WT: Absolutely. We see images of Photoshopped girls with fake boobs and sexy men engaged in super sexy poses. Then we look at our bodies and feel embarrassed. The not too subtle message is that our day has passed. A Boomer-age woman recently said that she thought sexual energy was basically for the baby-making phase of life. (Not sure what happens to the single childless group.) Reality? The older woman is probably a better lover. She has the capacity to enjoy sex just as capably or better than a 20-something. We know our way around bodies and the bedroom and we’re experienced. We just have to not be drawn in by the doomsayers who say that menopause is the end of sex.

Ms. Q: Is it a myth that women don’t feel sexy after menopause?

WT: Yes, and it irritates me to no end. Menopause is a natural phase of life — it’s not a disease. We don’t wake up one day with an arid desert in our vaginas and some of us don’t experience any symptoms. I haven’t had a decrease in libido or issues with dryness three years after the end of my period and my friends aren’t reporting those issues either. But there are women who suffer seriously with hormonal fluctuations, hot flashes, and even if they’re not having issues with dryness, all those symptoms are enough to put you off sex now and then. I would urge premenopausal women to look at the positive examples of aging rather than be dragged down by all the negative fear-based information out there. Positive thinking is helpful in this area as in all areas of life. Expect to continue to enjoy good sex and you likely will.

Ms. Q: How is sex different or better after 50?

WT: Again, I hear a range of opinions. Nothing different for me right now. Aches and pains may make wild positions difficult. Arthritis impacts mobility, hand strength and other things that might be involved in couple or solo sex.

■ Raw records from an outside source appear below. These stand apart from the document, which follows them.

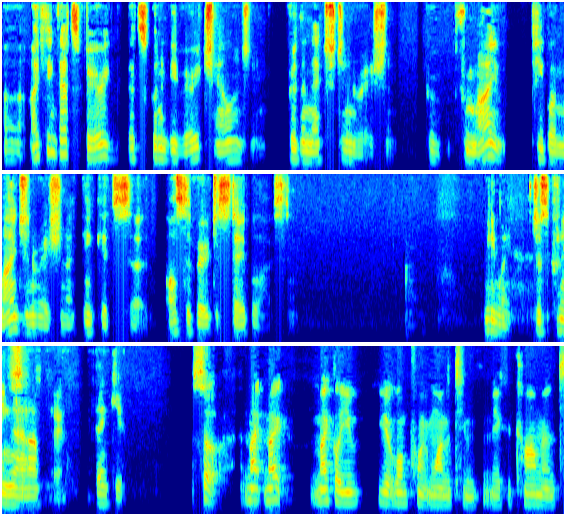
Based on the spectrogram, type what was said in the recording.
Uh, I think that's very that's going to be very challenging for the next generation. For, for my people in my generation, I think it's uh, also very destabilizing. Anyway, just putting that out there. Thank you. So, my, my, Michael, you, you at one point wanted to make a comment.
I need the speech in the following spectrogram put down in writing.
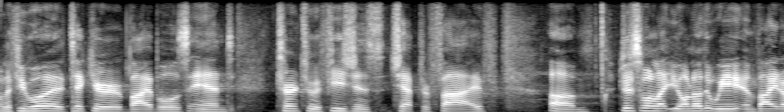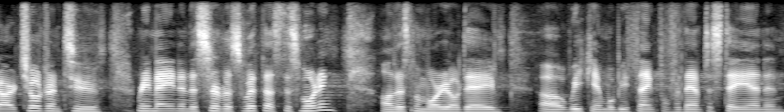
Well, if you would, take your Bibles and turn to Ephesians chapter 5. Um, just want to let you all know that we invite our children to remain in the service with us this morning on this Memorial Day uh, weekend. We'll be thankful for them to stay in and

I have heard women say that the strength of their orgasms have lessened as well as sensations.

How is sex better? We’re free of birth control issues, our kids are gone, and we can explore more freely. We have a better understanding of what turns us on and many of us are bold enough to seek out what we want. I enjoy sex much more now than I ever did. I’m sexier, more playful, and surer of my sexuality.

Ms. Q: Even though I’m 48, I’ve wanted to break these myths for a long time, especially since my partner is 68. Sex is just as great, if not better, than when we first met 17 years ago. His best friend is 82 and is having the time of his life, too.

WT: I dated a guy who was 69. He needed a little boost with Viagra at times but that didn’t’ interfere with his imagination, his desire to please or his vigor. Like other older men there is a mature understanding about sex. Once we’ve attained a certain age we know it’s not about a quick fuck. Sex is more complex and more nuanced. I don’t think 20 year-olds have got that figured out.

I occasionally worry about aging, but good sex is not one of my concerns.